It is stated by Mr. Prendergast, in the work to which we have referred (p. 244), that a sentence of death pronounced by a court-martial does not operate as an absolute dismissal from the service; for if the offender should be pardoned, he 13 restored to his former position.
But though a pardon operates as a restoration to the service, the greater question still remains to be judicially decided, whether a restoration to the service operates as a pardon. This question is inseparably connected with the fate of the gallant but unfor tunate sir Walter Raleigh. He lied been condemned to death for alleged participation in a treasonable plot to raise Arabella Stuart to the throne; and, after undergoing 13 years' imprisonment, he received from James I., by a commission under the great seal, the command of a fleet and army fitted out against the Spanish possessions in South America, with power of life and death over the king's subjects serving in the expedition. The enterprise failed; and on sir Walter's return to England, James caused his head to be struck off, according to the sentence originally pronounced. On showing cause
against his execution, sir Walter pleaded that his commission was tantamount to a par don, and quoted a case of a man who had been condemned for felony, having been par doned on account of his subsequent service in the wars of Gascony. Lord chief-justice Montague, however, held that though an implied pardon of the kind cited might hold good in felony, that treason could only be pardoned by express words. There is the high legal authority of the late lord chancellor Campbell* for saying that the chief-justice declared and expounded the law soundly; and that in strictness sir Walter's attainder, under the former judgment, could only be done away with by letters-patent under the great seal, expressly reciting the treason, and granting a free pardon.
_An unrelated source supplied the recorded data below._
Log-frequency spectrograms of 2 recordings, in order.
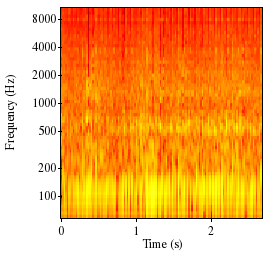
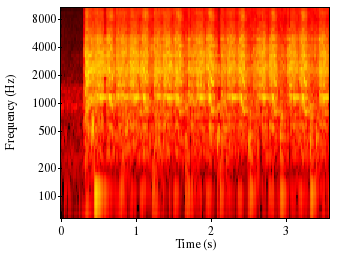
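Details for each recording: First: Hyosung Aquila GV250, sat 9 years, running after starter fluid while clearing excess cylinder oil: quick, even firing with a slightly uneven low burble but no knocks or ticks. The suspected bad cylinder heads or valves seem fine. Normal running. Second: Hyosung Aquila 250 (GV250) V-twin, dead for 9 years, cranked with power fed straight to the starter on the front cylinder. Heavy, rhythmic, diesel-like chuffing at about 2.5 pulses per second with no start; oil in the cylinder suspected of raising compression.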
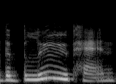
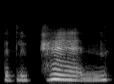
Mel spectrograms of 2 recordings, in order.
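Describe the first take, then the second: First: Blue slow and stressed, pen flat. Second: Pen stressed with a rise, blue flat. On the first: Students asking for a pen, stress on blue. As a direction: lean on "blue" in "the blue pen", slowly. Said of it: "instead of saying". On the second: Students asking for a pen, stress on pen. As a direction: push "pen" in "the blue pen", rising at the end. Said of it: "they went". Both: Shown as a demonstration.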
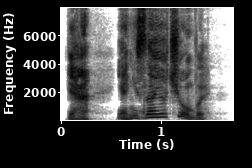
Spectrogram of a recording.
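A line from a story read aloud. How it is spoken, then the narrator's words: Babbling. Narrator (Russian): залепетал он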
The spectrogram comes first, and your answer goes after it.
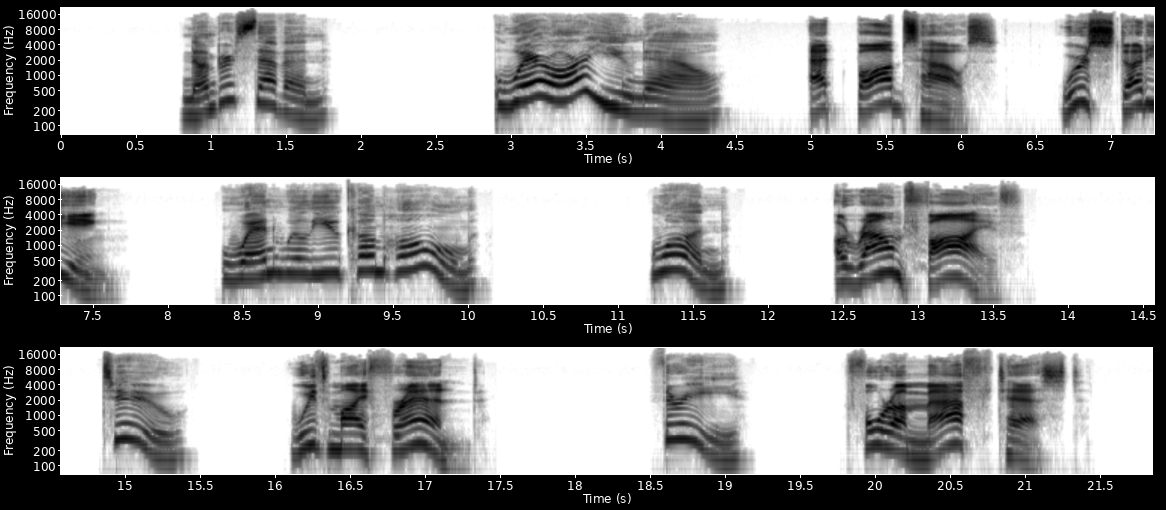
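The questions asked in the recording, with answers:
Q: When will you come home?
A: 1: Around 5.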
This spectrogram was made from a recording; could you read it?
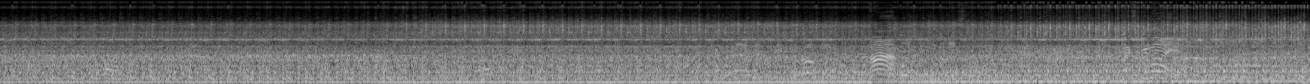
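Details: Mercedes OM401 diesel idling steadily with a dull, low engine knock beating a couple of times a second under the run; this is the start of the search and the source is not yet found.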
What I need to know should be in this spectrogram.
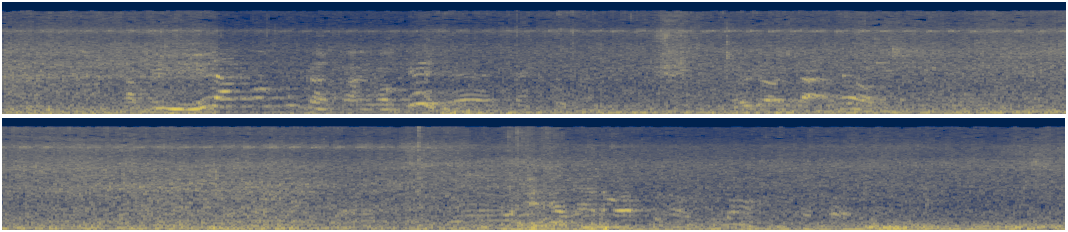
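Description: Traffic rumbles steadily in the background.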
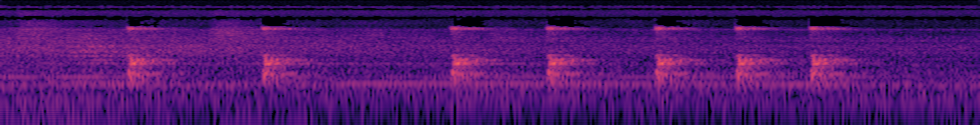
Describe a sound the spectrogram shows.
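A slot machine chimes in short bright bursts as reels stop.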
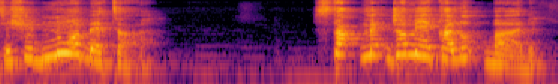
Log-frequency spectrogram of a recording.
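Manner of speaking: normal talking voice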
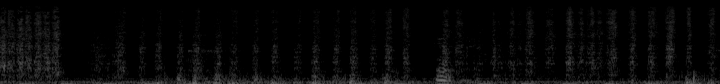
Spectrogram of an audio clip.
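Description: Small paintbrush brushing quick short strokes of paint onto a canvas, a faint scratchy rub repeated several times a second. The strokes stop briefly near the start and again about four seconds in.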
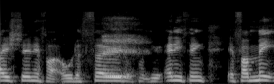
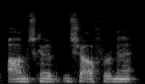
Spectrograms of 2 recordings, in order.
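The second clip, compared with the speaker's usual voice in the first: quick, low, softer aside; brain talking; 5 semitones lower, 8 dB quieter, faster than usual. Retold or imitated. Brain tuning out during introductions, offhand inner voice. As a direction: toss it off as a brain switching off. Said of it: "and your brain goes".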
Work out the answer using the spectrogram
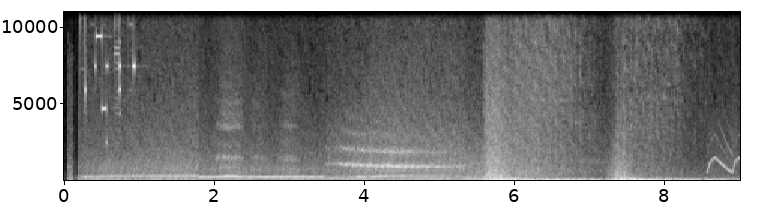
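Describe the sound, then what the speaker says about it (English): A computer-generated car crash plays out loudly: a sustained engine drone and tyre skid, then two heavy impacts with crumpling metal and shattering side-window glass, no voices. "The metal crumples naturally upon impact, the side windows shatter into realistic glass particles"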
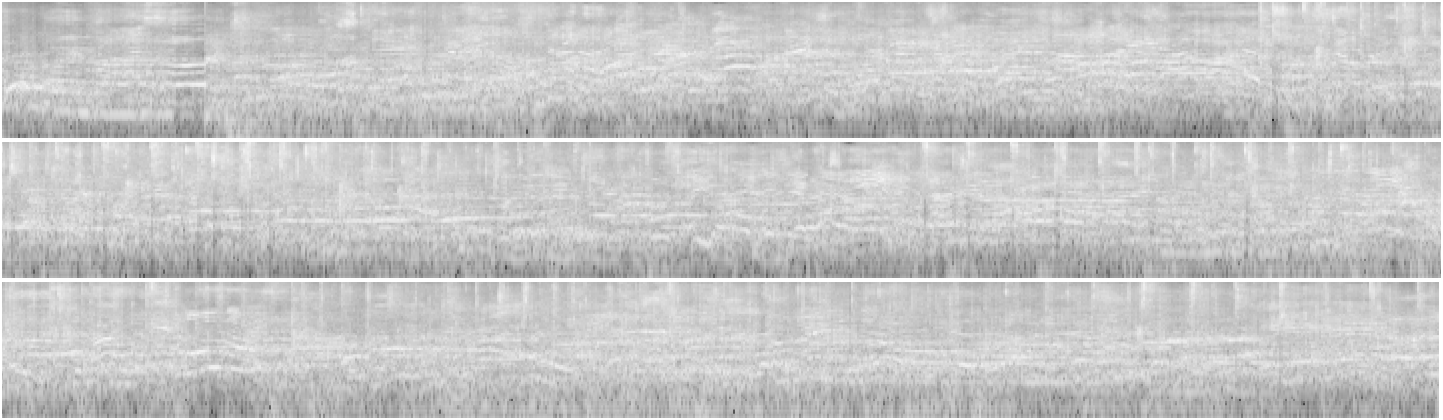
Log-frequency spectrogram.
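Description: A crowd of young children chatter and shout excitedly.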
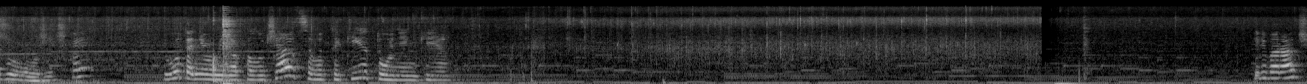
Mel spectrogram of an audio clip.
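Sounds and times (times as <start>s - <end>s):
pancakes sizzling in hot oil: 0.0s - 13.0s
quiet background music: 0.0s - 13.0s.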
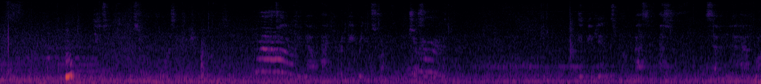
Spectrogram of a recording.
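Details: Indoor Burmese cat that wants to go and wake the baby meows twice, two clear arching, drawn-out mews a few seconds apart, over a steady low household hum.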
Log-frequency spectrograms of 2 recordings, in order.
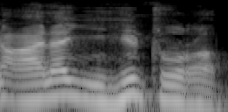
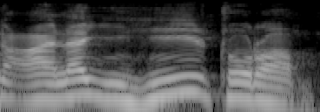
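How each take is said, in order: First: The vowel after the h is kept short. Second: The vowel after the h is lengthened. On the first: This is the other readers' reading of the verse. "بالقصر كده" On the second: This is one traditional reading of the verse. "قرأ ابن كثير بصيغة الهاء"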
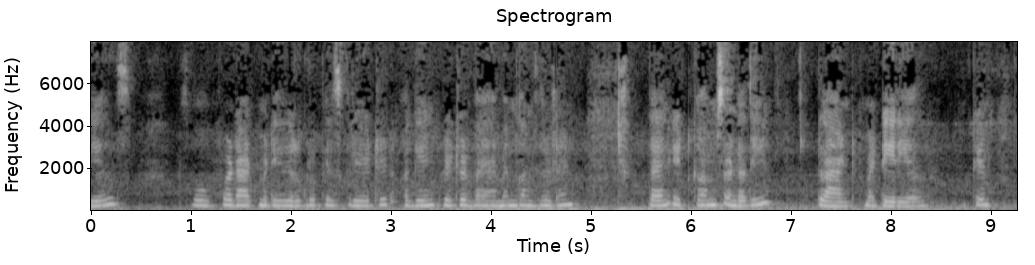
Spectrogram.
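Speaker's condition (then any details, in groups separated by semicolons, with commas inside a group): No condition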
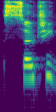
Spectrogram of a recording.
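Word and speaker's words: Xochitl: you say her name unlike it's spelled at all. Right. It's spelled with an X and a H and a T in it.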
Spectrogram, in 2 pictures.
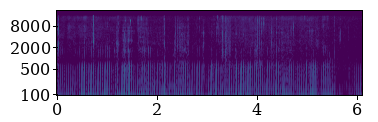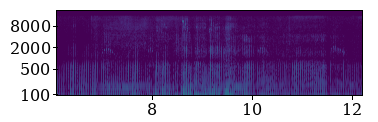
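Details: Domestic cat purring close up indoors: a continuous low rumbling vibration with soft breath-paced swells, plus faint handling rustles.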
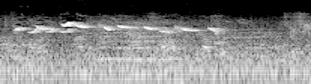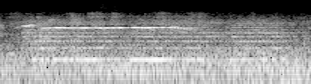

See, on the sub ject of these two articles, ARTICLES oto WAn, and MuTucv ACT.
As to the mode of C. P. in the navy, the culprit, where he is an officer, is shot; where he is a common seaman, lie is usually hanged at the yard-arm.